As I write this, Atlantis is streaking into space, having just lifted off the pad at Cape Canaveral – the final mission of the Space Shuttle program. I can hardly remember a time before the Space Shuttle. And though the program seemed to become routine over the years, with many of the 135 missions taking place only in the background of my consciousness, I do have many vivid and powerful Space Shuttle memories. I remember that the first Shuttles were painted completely white, fuel tank and all. I remember, as though it were yesterday, the freezing cold morning in 1986 when the Challenger launched, and I remember watching news coverage of the disaster in my third-grade classroom. I remember the return to space following Challenger. I remember some amazing night launches, which, even from my vantage point in west-central Florida, appeared as a candle rising above the horizon in the darkness.

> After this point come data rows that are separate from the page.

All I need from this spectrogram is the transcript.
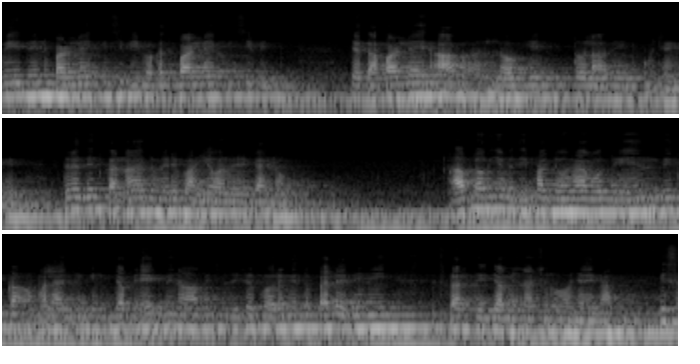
भी दिन पढ़ लें, किसी भी वक्त पढ़ लें, किसी भी जगह पढ़ लें, आप लोग ये तो लाजमी पूछेंगे। इतने दिन करना है तो मेरे भाइयों और मेरी बहनों, आप लोग ये वजीफ़ा जो है वो तीन दिन का अमल है, लेकिन जब एक दिन आप इस वजीफ़े को करेंगे तो पहले दिन ही इसका नतीजा मिलना शुरू हो जाएगा। इस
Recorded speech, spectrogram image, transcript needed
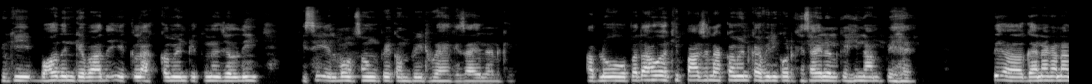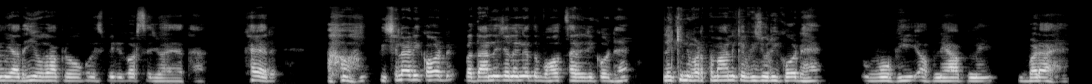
क्योंकि बहुत दिन के बाद एक लाख कमेंट इतना जल्दी किसी एल्बम सॉन्ग पे कंप्लीट हुआ है खेसारी लाल के। आप लोगों को पता होगा कि पाँच लाख कमेंट का भी रिकॉर्ड खेसारी लाल के ही नाम पे है। गाना का नाम याद ही होगा आप लोगों को, इस भी रिकॉर्ड से जो आया था। खैर, पिछला रिकॉर्ड बताने चलेंगे तो बहुत सारे रिकॉर्ड हैं, लेकिन वर्तमान के भी जो रिकॉर्ड है, वो भी अपने आप में बड़ा है।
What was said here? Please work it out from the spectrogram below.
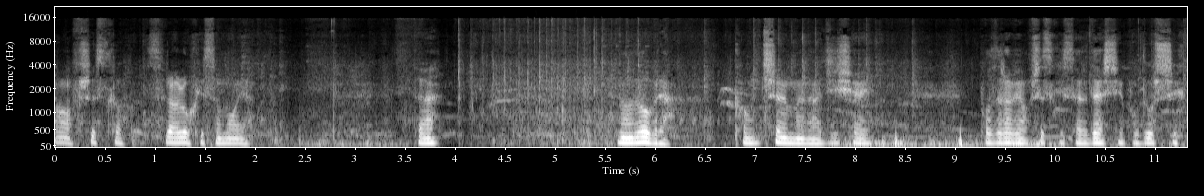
O, wszystko. Sraluchy są moje. Te. No dobra kończymy na dzisiaj. Pozdrawiam wszystkich serdecznie po dłuższych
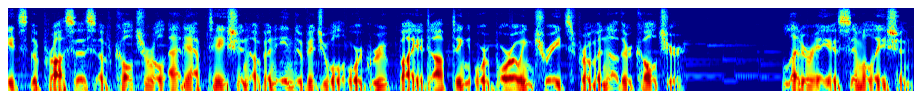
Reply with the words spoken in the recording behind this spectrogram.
It's the process of cultural adaptation of an individual or group by adopting or borrowing traits from another culture. Letter A Assimilation.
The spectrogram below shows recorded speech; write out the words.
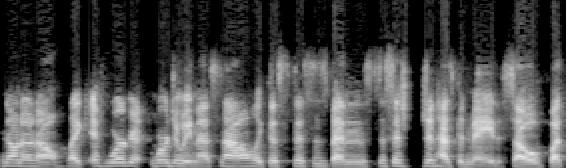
no, no, no. Like if we're we're doing this now, like this this has been this decision has been made. So, but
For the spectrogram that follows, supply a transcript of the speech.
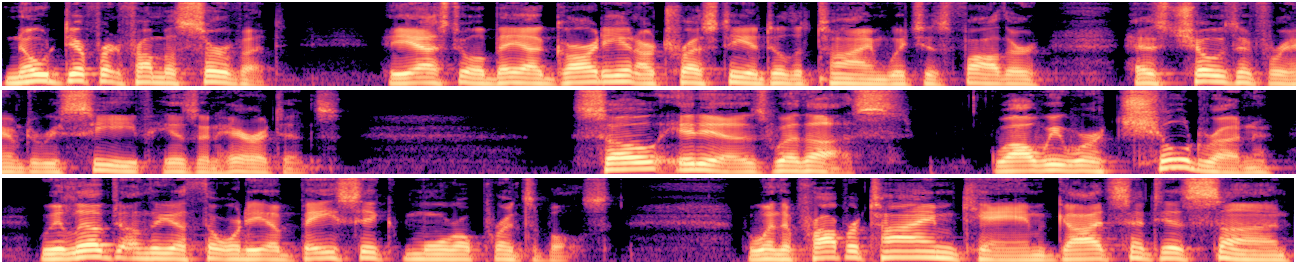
no different from a servant. He has to obey a guardian or trustee until the time which his father has chosen for him to receive his inheritance. So it is with us. While we were children, we lived under the authority of basic moral principles. But when the proper time came, God sent his Son,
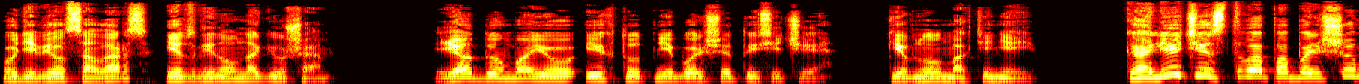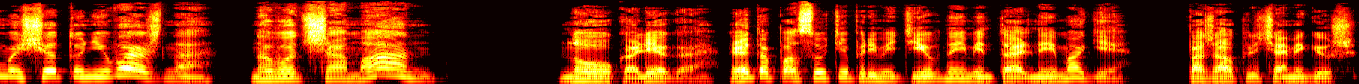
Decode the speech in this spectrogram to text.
удивился Ларс и взглянул на Гюша. «Я думаю, их тут не больше тысячи», — кивнул Мактиней. «Количество, по большому счету, не важно, но вот шаман...» «Ну, коллега, это, по сути, примитивные ментальные маги», — пожал плечами Гюш.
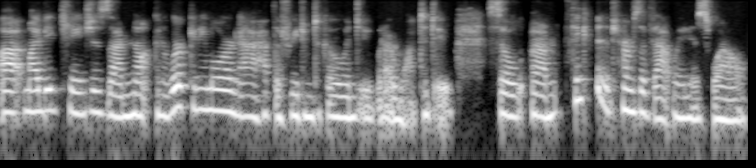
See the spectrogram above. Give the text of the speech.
uh, "My big change is I'm not going to work anymore. Now I have the freedom to go and do what I want to do." So um, think of it in terms of that way as well.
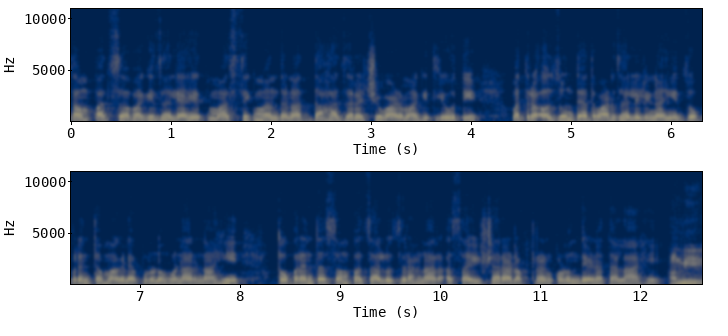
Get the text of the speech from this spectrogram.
संपात सहभागी झाले आहेत. मासिक मानधनात दहा हजाराची वाढ मागितली होती. मात्र अजून त्यात वाढ झालेली नाही. जोपर्यंत मागण्या पूर्ण होणार नाही तोपर्यंत संप चालूच राहणार असा इशारा डॉक्टरांकडून देण्यात आला आहे. आम्ही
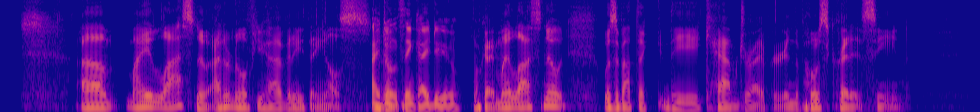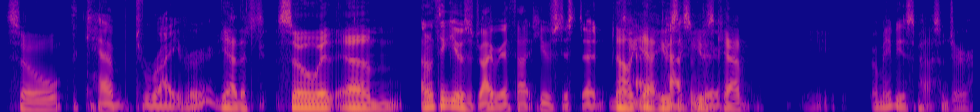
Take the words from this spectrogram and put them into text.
um, my last note. I don't know if you have anything else. I don't think I do. Okay, my last note was about the the cab driver in the post credit scene. So The cab driver? yeah, that's so. It, um, I don't think he was a driver. I thought he was just a no, yeah, he was passenger. he was cab, he, or maybe it's passenger.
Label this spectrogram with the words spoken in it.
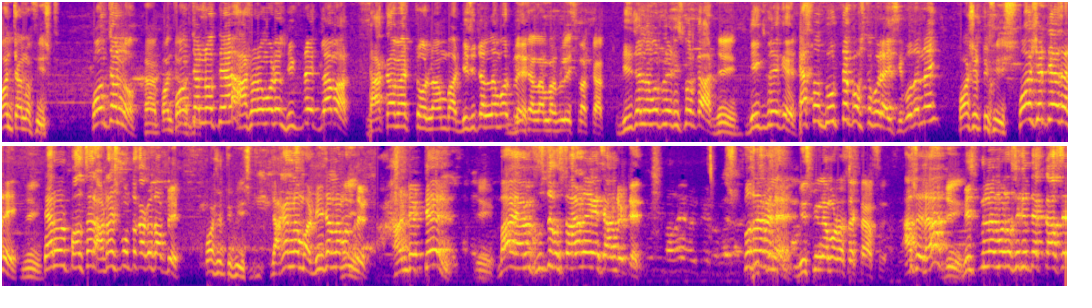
পঞ্চান্ন ফিস্ট। পঞ্চান্ন? হ্যাঁ পঞ্চান্ন পঞ্চান্নতে আঠারো model disc brake Glamour Dhaka metro number digital number plate digital number plate smart card digital number plate smart card জি। ডিস্ক ব্রেকের এত দূর থেকে কষ্ট করে আইছি বোঝেন নাই? পঁয়ষট্টি ফিস্ট পঁয়ষট্টি হাজারে। তেরোর পালসার আঠাশ মতো কাগজ আপডেট পঁয়ষট্টি ঢাকার number digital number plate hundred ten জি। ভাই আমি খুঁজতে খুঁজতে হারানো হয়ে গেছে হান্ড্রেড টেন কোথায় পেলেন? বিসমিল্লা মোটরস একটা আছে। আছে না? মোটরসে কিন্তু একটা আছে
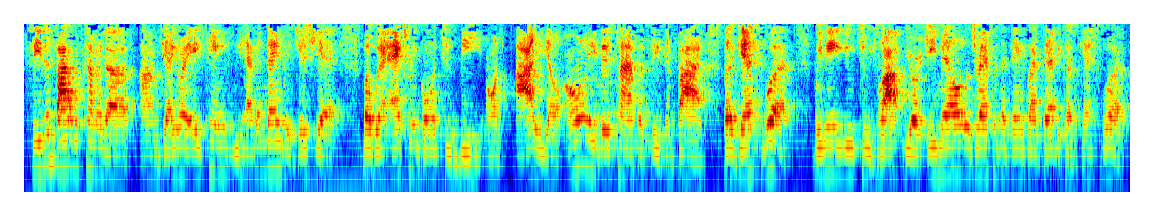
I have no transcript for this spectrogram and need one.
Season five is coming up um, January 18th. We haven't named it just yet, but we're actually going to be on audio only this time for season five. But guess what? We need you to drop your email addresses and things like that because guess what?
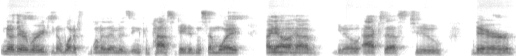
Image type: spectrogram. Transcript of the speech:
You know, they're worried. You know, what if one of them is incapacitated in some way? I now have you know access to their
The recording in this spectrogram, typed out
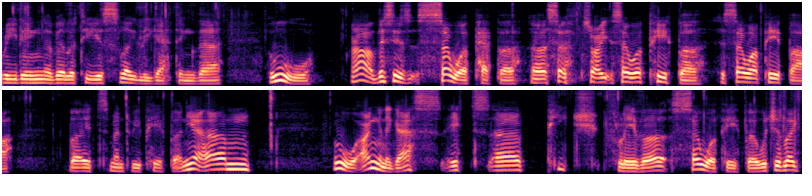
reading ability is slightly getting there. Ooh. Ah, this is sour pepper. Uh, so, sorry, sour paper. Sour paper. But it's meant to be paper. And yeah, um... Ooh, I'm gonna guess it's uh, peach flavour sour paper, which is like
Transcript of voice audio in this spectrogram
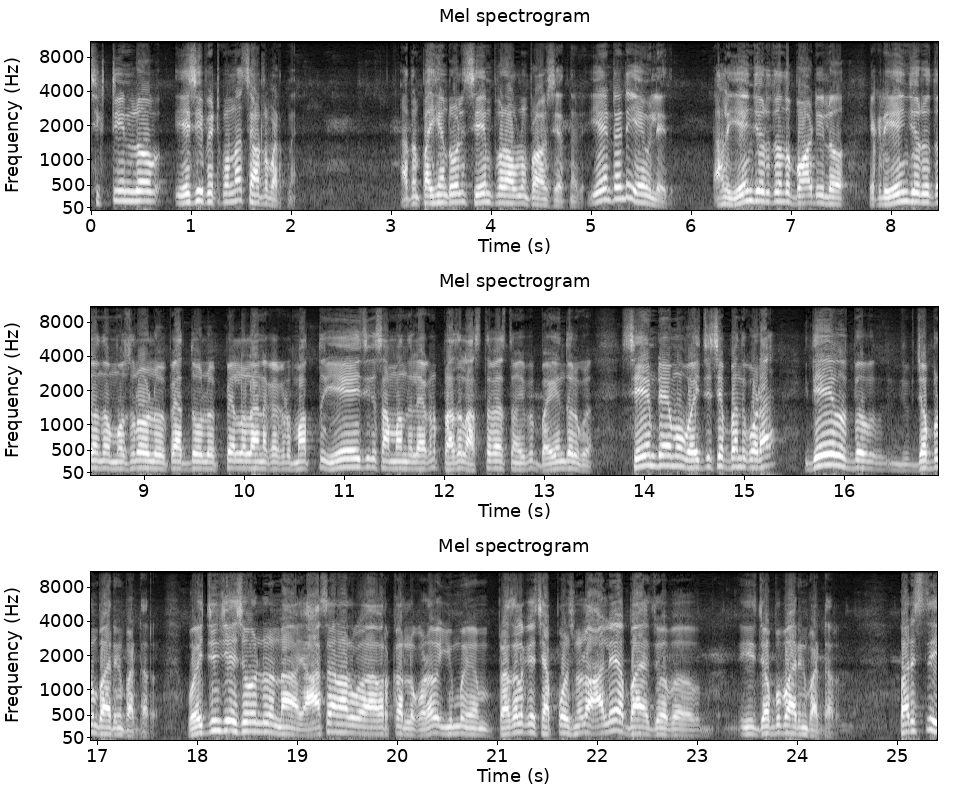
సిక్స్టీన్లో ఏసీ పెట్టుకున్నా చెమటలు పడుతున్నాయి. అతను పదిహేను రోజులు సేమ్ ప్రాబ్లం ప్రాసెస్ చేస్తున్నాడు. ఏంటంటే ఏమీ లేదు. అసలు ఏం జరుగుతుందో బాడీలో ఇక్కడ ఏం జరుగుతుందో ముసలోళ్ళు పెద్దోళ్ళు పిల్లలు అనక అక్కడ మొత్తం ఏజ్కి సంబంధం లేకుండా ప్రజలు అస్తవ్యస్తం అయిపోయి భయందోలు కూడా. సేమ్ టైం వైద్య సిబ్బంది కూడా ఇదే జబ్బును బారిన పడ్డారు. వైద్యం చేసేవాళ్ళు నా ఆశా వర్కర్లు కూడా ప్రజలకి చెప్పవలసిన వాళ్ళు వాళ్ళే బా- ఈ జబ్బు బారిన పడ్డారు. పరిస్థితి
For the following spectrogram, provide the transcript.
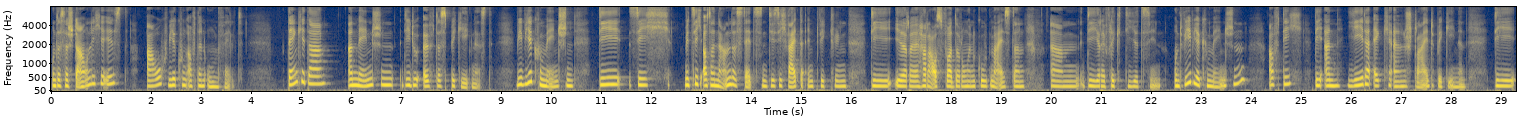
und das Erstaunliche ist auch Wirkung auf dein Umfeld. Denke da an Menschen, die du öfters begegnest. Wie wirken Menschen, die sich mit sich auseinandersetzen, die sich weiterentwickeln, die ihre Herausforderungen gut meistern, ähm, die reflektiert sind. Und wie wirken Menschen auf dich, die an jeder Ecke einen Streit beginnen, die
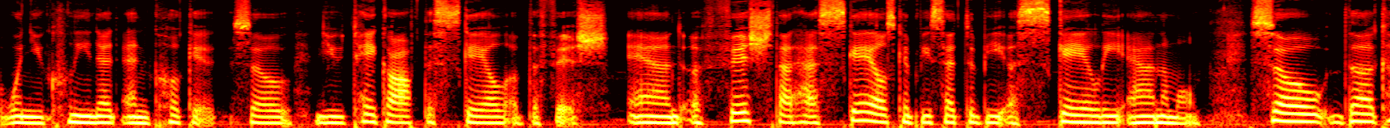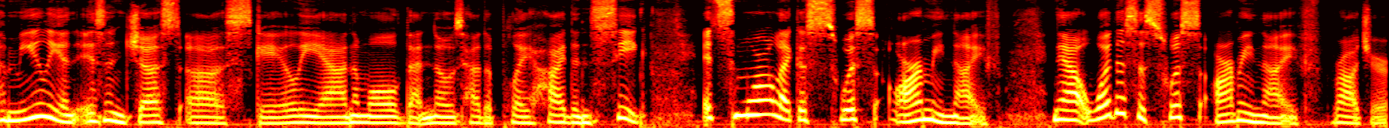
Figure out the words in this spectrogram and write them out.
when you clean it and cook it. So you take off the scale of the fish. And a fish that has scales can be said to be a scaly animal. So the chameleon isn't just a scaly animal that knows how to play hide and seek. It's more like a Swiss army knife. Now, what is a Swiss army knife, Roger?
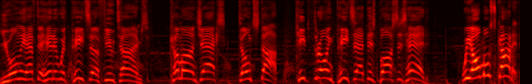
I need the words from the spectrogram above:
You only have to hit it with pizza a few times. Come on, Jax, don't stop. Keep throwing pizza at this boss's head. We almost got it.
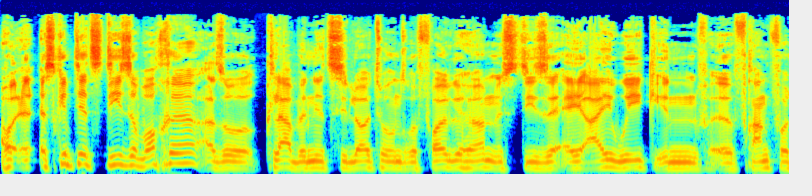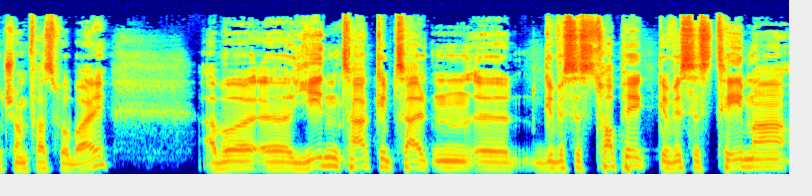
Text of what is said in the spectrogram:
Oh, äh, Es gibt jetzt diese Woche, also klar, wenn jetzt die Leute unsere Folge hören, ist diese AI Week in äh, Frankfurt schon fast vorbei. Aber äh, jeden Tag gibt's halt ein äh, gewisses Topic, gewisses Thema.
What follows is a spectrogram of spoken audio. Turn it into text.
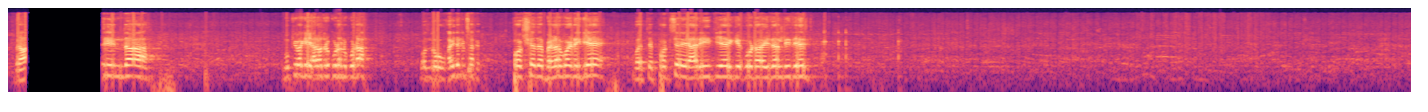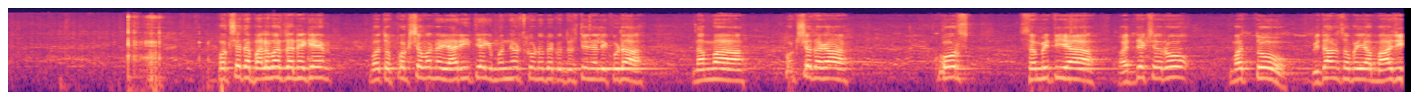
ರಾಜ್ಯದಿಂದ ಮುಖ್ಯವಾಗಿ ಯಾರಾದರೂ ಕೂಡ ಕೂಡ ಒಂದು ಐದು ನಿಮಿಷ ಪಕ್ಷದ ಬೆಳವಣಿಗೆ ಮತ್ತೆ ಪಕ್ಷ ಯಾವ ರೀತಿಯಾಗಿ ಕೂಡ ಇದರಲ್ಲಿದೆ ಪಕ್ಷದ ಬಲವರ್ಧನೆಗೆ ಮತ್ತು ಪಕ್ಷವನ್ನು ಯಾವ ರೀತಿಯಾಗಿ ಮುನ್ನಡೆಸ್ಕೊಂಡು ಹೋಗಬೇಕು ದೃಷ್ಟಿನಲ್ಲಿ ಕೂಡ ನಮ್ಮ ಪಕ್ಷದ ಕೋರ್ಸ್ ಸಮಿತಿಯ ಅಧ್ಯಕ್ಷರು ಮತ್ತು ವಿಧಾನಸಭೆಯ ಮಾಜಿ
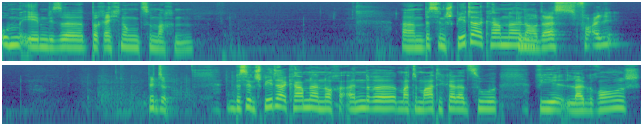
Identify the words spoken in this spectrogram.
um eben diese Berechnungen zu machen. Ein ähm, bisschen später kam dann. Genau, da ist vor allem. Bitte. Ein bisschen später kamen dann noch andere Mathematiker dazu, wie Lagrange,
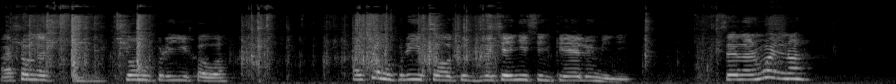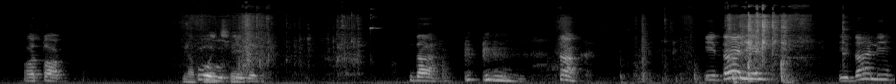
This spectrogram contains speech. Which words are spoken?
А що в нас в чому приїхало? А чому приїхало тут звичайнісінький алюміній? Все нормально? Отак. На плечі. Да. так. І далі. І далі.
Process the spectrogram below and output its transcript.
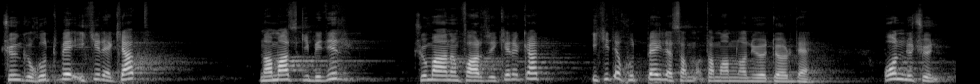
Çünkü hutbe iki rekat, namaz gibidir. Cuma'nın farzı iki rekat, iki de hutbeyle tamamlanıyor dörde. Onun için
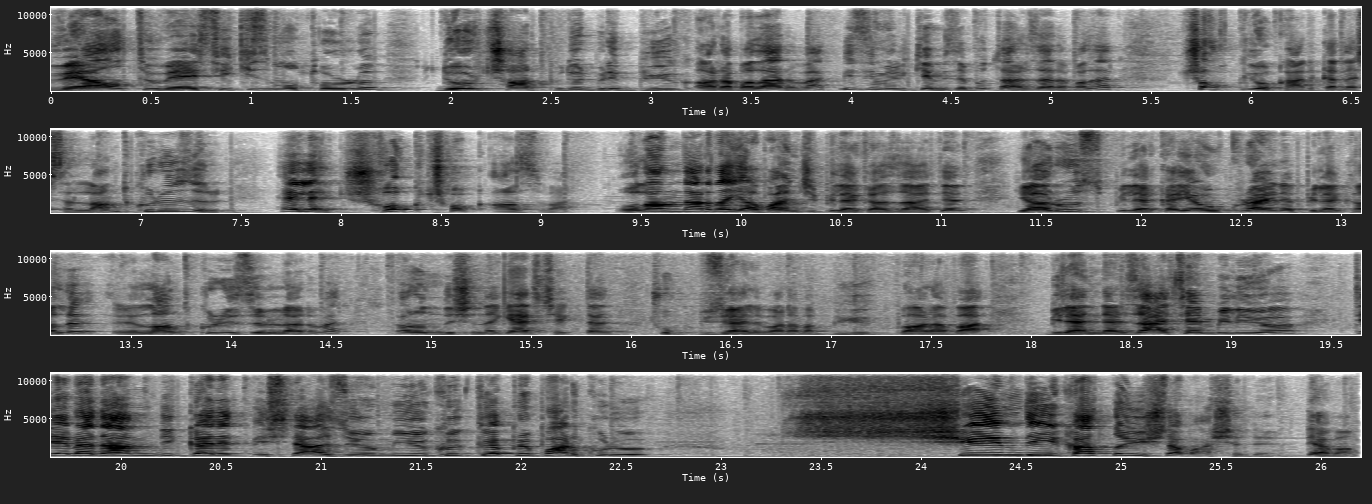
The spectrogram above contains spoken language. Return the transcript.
V6 V8 motorlu 4 çarpı 4 böyle büyük arabalar var. Bizim ülkemizde bu tarz arabalar çok yok arkadaşlar. Land Cruiser hele çok çok az var. Olanlar da yabancı plaka zaten. Ya Rus plaka ya Ukrayna plakalı e, Land Cruiser'lar var. Onun dışında gerçekten çok güzel bir araba. Büyük bir araba. Bilenler zaten biliyor. Demeden dikkat etmesi lazım. Yıkık köprü parkuru. Şimdi ilk atlayışla başladı. Devam.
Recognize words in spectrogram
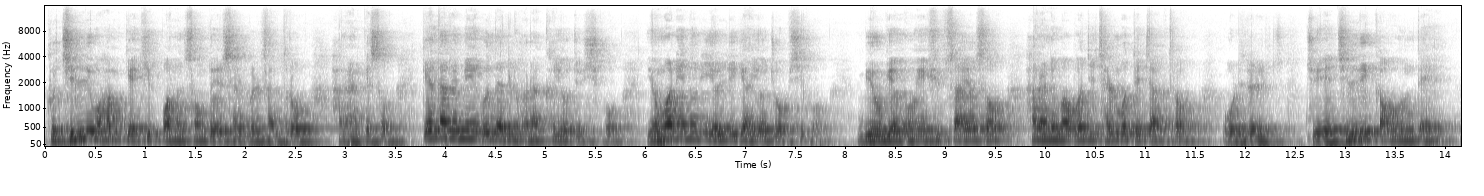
그 진리와 함께 기뻐하는 성도의 삶을 살도록 하나님께서 깨달음의 은혜를 허락하여 주시고 영원의 눈이 열리게 하여 주옵시고 미혹의 영에 휩싸여서 하나님 아버지 잘못되지 않도록 우리를 주의 진리 가운데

I remember hearing sonic booms as Shuttles passed over my house on their way to the landing strip at Kennedy Space Center. I remember the Shuttle looking much smaller than I expected while strapped to the back of a 747 on return flights from California. I remember covering the Columbia disaster at work. And I am sure I will remember this final launch, too.
I never saw a Shuttle launch in person, but I am certain it was a spectacular experience. A couple years ago my elderly grandmother attended one, and she was thrilled. Still, I cannot say I am broken-hearted to see the Shuttle retired. Decades after giant Saturn V rockets took men to the moon, low Earth orbit never seemed as impressive. Moreover, given the enormous advances in technology since the Apollo missions, I cannot help but think we could have done more. I hope we will. Though it has no practical benefit that I can see, a manned mission to Mars would be a historic endeavor, and a genuine source of pride for the USA. I would be happy to see that in my lifetime.